After six hours in the dehydrator, the tomatillos were much drier than they were at three hours in. You can see in the image, the additional shrinking that occurred in the tomatillos after being dehydrated for six hours at 125 degrees Fahrenheit. On the left are what the tomatillos looked like after three hours in the dehydrator. On the right are the tomatillos six hours in.
Below is a close up of the dehydrating tomatillos after six hours.
Tomatillos after 9 Hours in the Dehydrator
After nine hours in the dehydrator, the tomatillos were completely dry. This time, for comparison sake, in the images above, I’ve put the fresh tomatillos on the left, and the completely dry ones on the right.
In the image below is a closeup of what they look like when completely dehydrated.
One of the things that I love most about dehydrating is how much food you can store in a small space. I started off with one pound of tomatillos. After dehydrating the tomatillos, I ended up with 1/2 pint of tomatillos. This means you can store the equivalent of four pounds of fresh tomatillos in a quart jar!
Step 6: Store Your Dehydrated Tomatillos in an Air-Tight Container

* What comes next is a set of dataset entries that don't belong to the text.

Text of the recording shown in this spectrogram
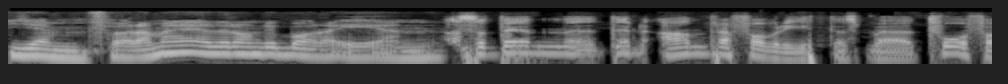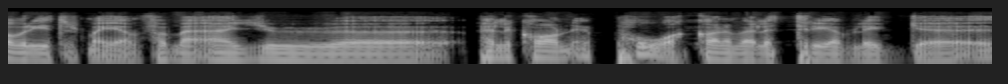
jämföra med eller om det bara är en... Alltså den, den andra favoriten, som är, två favoriter som jag jämför med är ju uh, Pelikan Epok har en väldigt trevlig uh,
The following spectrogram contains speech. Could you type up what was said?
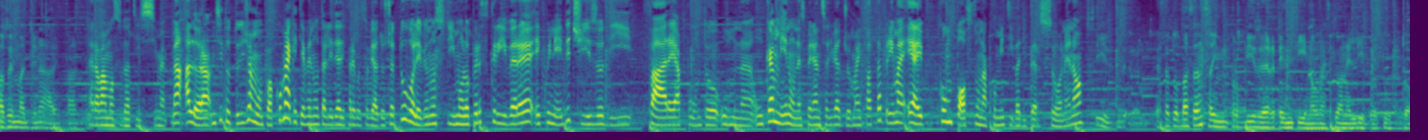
oso immaginare, infatti. Eravamo sudatissime. Ma allora, anzitutto diciamo un po' com'è che ti è venuta l'idea di fare questo viaggio? Cioè tu volevi uno stimolo per scrivere e quindi hai deciso di fare appunto un, un cammino, un'esperienza di viaggio mai fatta prima e hai composto una comitiva di persone, no? Sì, è stato abbastanza improvviso e repentino come scrivo nel libro tutto,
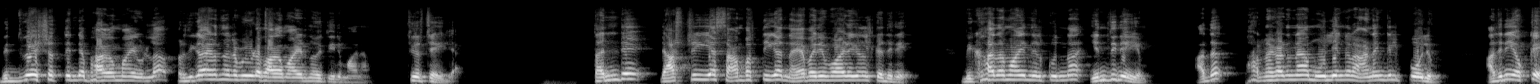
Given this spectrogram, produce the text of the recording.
വിദ്വേഷത്തിന്റെ ഭാഗമായുള്ള പ്രതികാര നടപടിയുടെ ഭാഗമായിരുന്നു ഈ തീരുമാനം? തീർച്ചയില്ല. തന്റെ രാഷ്ട്രീയ സാമ്പത്തിക നയപരിപാടികൾക്കെതിരെ വിഘാതമായി നിൽക്കുന്ന എന്തിനേയും. അത് ഭരണഘടനാ മൂല്യങ്ങളാണെങ്കിൽ പോലും അതിനെയൊക്കെ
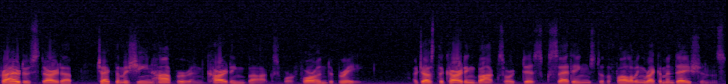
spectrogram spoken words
Prior to startup, check the machine hopper and carding box for foreign debris. Adjust the carding box or disc settings to the following recommendations.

I like to store all of my dehydrated food in mason jars. I put them in the jar and then use a FoodSaver along with the Food Saver Jar Accessory Kit that you can get on Amazon. When it comes to the specific FoodSaver you choose, the main thing is to make sure you purchase one with an accessory port. Both of those are necessary to use the accessory kit. If you’re super limited with space, this handheld model is a good option.
How to Use Dehydrated Tomatillos
To rehydrate tomatillos, cover with hot water and allow to sit for about five minutes.
Tomatillos are a great addition to chicken chili. If adding the dehydrated tomatillos to chicken chili, you don’t need to rehydrate them first. Just toss them in dry, and they’ll soften up beautifully and also flavor the chili as it cooks.
You can also use dehydrated tomatillos to make Salsa Verde. Just rehydrate them first and use them in place of fresh tomatillos in your favorite tomatillo salsa recipe.
Pro tip: Citrus and tomatillos pair well together. Check out my article, How to Dehydrate Citrus, so you can add it to your prepper pantry as well.